3. General Eisenhower responded on April 15 that senior British officers agreed with Marshall that the maintenance of American prestige was most important. He blamed the censors for allowing publication of unflattering comments on American performance, for although “several incidents” in the recent actions of the Thirty-fourth Division had not been such as to “reflect credit upon our arms,” Eisenhower suggested that extenuating circumstances, such as difficult terrain and excessive frontages, would have justified censors in “killing stories that did not present a better picture.” He had requested more able censorship personnel “who might have some common sense and tact.” Eisenhower intended to hold a press conference to emphasize the importance played by the Second Corps and to detail the casualties inflicted upon the Germans by American forces. (Papers of DDE, 2: 1089.) Eisenhower again wrote to Marshall on April 16 informing the chief of staff that he had issued an order that press reports criticizing his actions or his personality were not to be censored. “The fool censor,” stated Eisenhower, “extended this to include troop units, although how he reasoned that one out is beyond me.” Eisenhower told Marshall that the First and Ninth Infantry divisions had done a “workmanlike job” and that he was satisfied with their performance.

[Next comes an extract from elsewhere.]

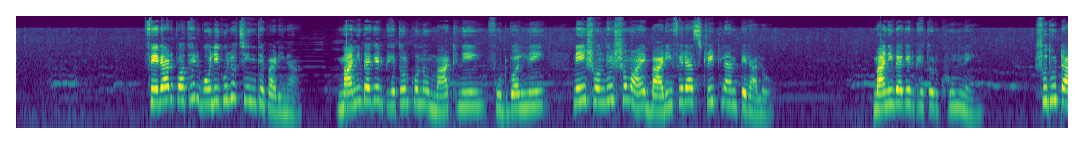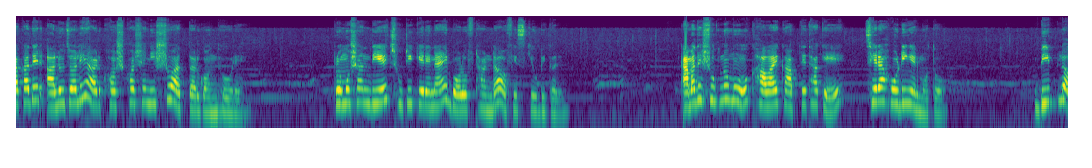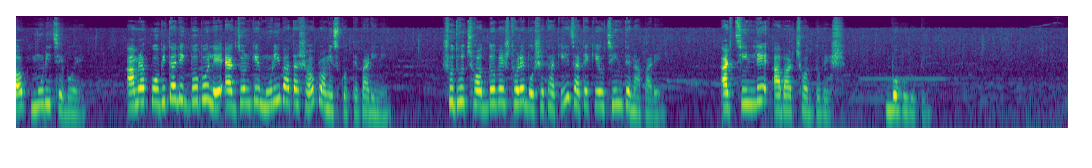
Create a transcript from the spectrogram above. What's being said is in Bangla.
ফেরার পথের গলিগুলো চিনতে পারি না। মানি ব্যাগের ভেতর কোনো মাঠ নেই, ফুটবল নেই নেই সন্ধ্যের সময় বাড়ি ফেরা স্ট্রিট ল্যাম্পের আলো। মানি ব্যাগের ভেতর ঘুম নেই। শুধু টাকাদের আলো জ্বলে আর খসখসে নিঃস্ব আত্মার গন্ধ ওড়ে। প্রমোশন দিয়ে ছুটি কেড়ে নেয় বরফ ঠান্ডা অফিস কিউবিকল। আমাদের শুকনো মুখ হাওয়ায় কাঁপতে থাকে ছেঁড়া হোর্ডিংয়ের মতো। বিপ্লব মুড়ি চেবোয় আমরা কবিতা লিখব বলে একজনকে মুড়ি বাতাসাও প্রমিস করতে পারিনি। শুধু ছদ্মবেশ ধরে বসে থাকি যাতে কেউ চিনতে না পারে। আর চিনলে আবার ছদ্মবেশ, বহুরূপী।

He believed that the performance of the Thirty-fourth Infantry Division was understandable since it had been scattered in detachments along the lines of communication, had never been together as a division in more than a defensive role, and was given the difficult mission of attacking the southern part of the Fondouk pass. (Ibid., pp. 1090-92. For information regarding the Thirty-fourth Infantry Division’s attacks at Fondouk gap and British criticism of its efforts, see Howe, Northwest Africa, pp. 578-92; Bradley, A Soldier’s Story. pp. 67-68.)
Recommended Citation: ThePapers of George Catlett Marshall, ed.Larry I. Bland and Sharon Ritenour Stevens(Lexington, Va.: The George C. Marshall Foundation, 1981- ). Electronic version based on The Papers of George Catlett Marshall, vol. 3, “The Right Man for the Job,” December 7, 1941-May 31, 1943 (Baltimore and London: The Johns Hopkins University Press, 1991), pp. 643-645.